The first known religious structure at Talmont was a chapel was built in the sixth century dedicated to Sainte Radegonde. The Romanesque edifice that we see today was built in the late 11th and early 12th century by Benedictine monks from nearby Saint-Jean-d’Angély. It was clearly designed to service pilgrims on the Compostella route.
The actual town of Talmont-sur-Gironde was built after the church. In the late 13th Century, Edward I created Talmont as a bastide, a fortified town, to protect the Gironde estuary. The walls of the fortifications encompassed the church as seen in this shot featuring the superb three-level chevet.
The years have resulted in some destruction at Sainte Radegonde, but the greatest damage was not the result of war. The worst of the abuse was caused by the action of the Gironde, the largest tidal estuary in Europe. The shifting of the dunes due to the currents and the westerly winds caused the estuary to silt up and the water rose to such heights that the church was periodically flooded. It is hard to imagine such a thing when we see Sainte Radegonde perched so high on the cliff. Eventually, the monks were forced to raise the level of the ground around the church almost ten feet to prevent the flooding. For this reason, the church sits in a kind of bowl with higher ground on the south side next to the Gironde.
In the 15th century, part of the supporting cliff gave way and the church lost two bays of the nave. Today it is truncated – what was once a cruciform church has lost its south transept (replaced today with a side chapel) and the west face was rebuilt in the Gothic style. There remains only a single bay of the nave.
But the Gironde continues to wreak havoc on the church even now. The sculptures of the south portal and the interior capitals are all severely damaged from the action of the salt spray.
The interior of the church is sober and pure. The main feature is the apse with an echeloned chapel on each side. There are stairways on both sides of the nave leading down to a crypt and funerary chapel, now abandoned. But the loss of most of the nave and the south transept makes the church feel more like a chapel these days, except that the apse is so large. The apse and the nave still have their original ogive barrel vaults although the transept crossing is covered with a modern dome, one of whose pendentives can be seen at the top right of the following shot.
PJ is always fond of ex-votos and Talmont has a 19th century ship in the north chapel that attests to the sea-faring history of the local community. This shot also shows the bad condition of the capitals.

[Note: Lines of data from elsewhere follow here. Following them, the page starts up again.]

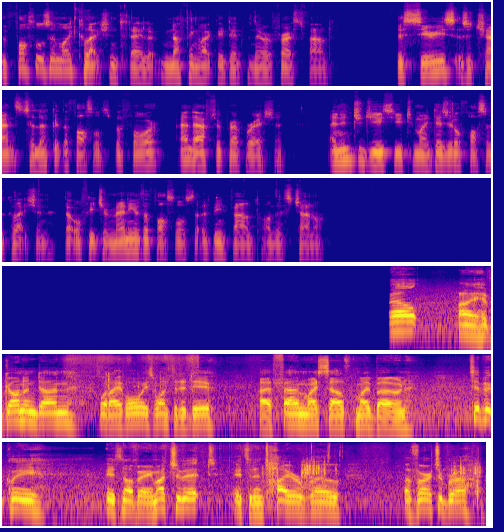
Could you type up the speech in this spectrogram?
The fossils in my collection today look nothing like they did when they were first found. This series is a chance to look at the fossils before and after preparation and introduce you to my digital fossil collection that will feature many of the fossils that have been found on this channel. Well, I have gone and done what I've always wanted to do. I have found myself my bone. Typically, it's not very much of it. It's an entire row of vertebra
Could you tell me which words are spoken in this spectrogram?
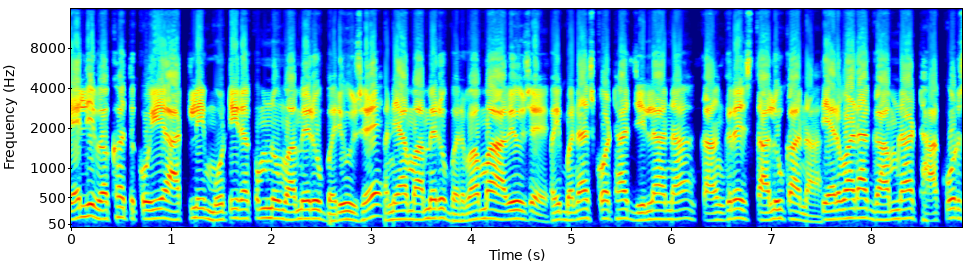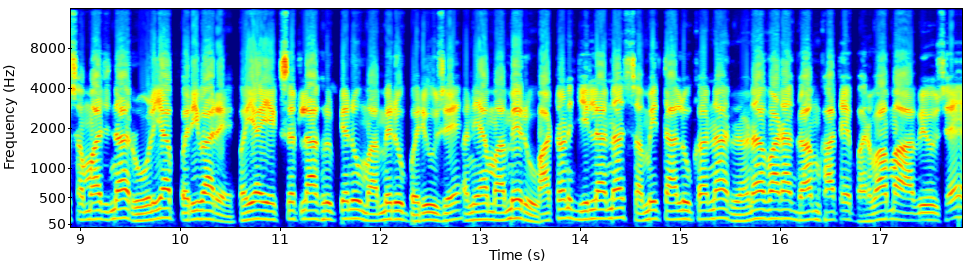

The Église Sainte Radegonde de Talmont is one more example of the importance of pilgrimage to the medieval church and its people. It was well-worth the considerable effort and expense to build these churches to shelter and comfort the pilgrims as they made their long journey to Santiago, Rome, or even Jerusalem. The journey was like reading a book of their faith. The pilgrim could see the relics of Saint Martin, the patron saint of France, in the cathedral of Tours. In Soulac they might venerate the relics of Veronica who was so moved with pity when she saw Jesus carrying his cross to Golgotha that she gave him her veil that he might wipe his forehead. At Rocamador, they could climb the face of a sheer cliff to see the tomb of Saint Amador, companion to Veronica, who ended his days in the wilderness of the Dordogne. In Conques, they would see the relics of a young girl who suffered martyrdom at the hands of the Romans. And in Santiago, they would see the tomb of Saint Iago, James the Greater, one of the apostles and companion to the Saviour.

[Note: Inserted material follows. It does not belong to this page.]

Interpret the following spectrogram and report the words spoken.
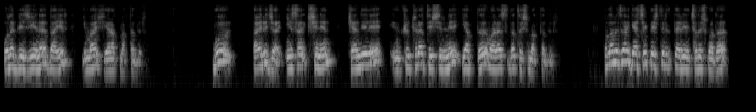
olabileceğine dair imaj yaratmaktadır. Bu ayrıca insan kişinin kendini kültürel teşhirini yaptığı manası da taşımaktadır. Kullanıcılar gerçekleştirdikleri çalışmada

The scallop shell badge of the pilgrim was an emblem of faith and prized because it was evidence of the contact with the things venerated that defined the Christian religion. Martyrs, saints, and companions of Christ were all evidence that their God was everywhere, surrounding and protecting them, even on this lonely windswept cliff on the Gironde.
✚ Our next two Via Lucis posts will be on the great European pilgrimages, The Path of Sant Iago – Pilgrimage and The Path of Sant Iago – Churches.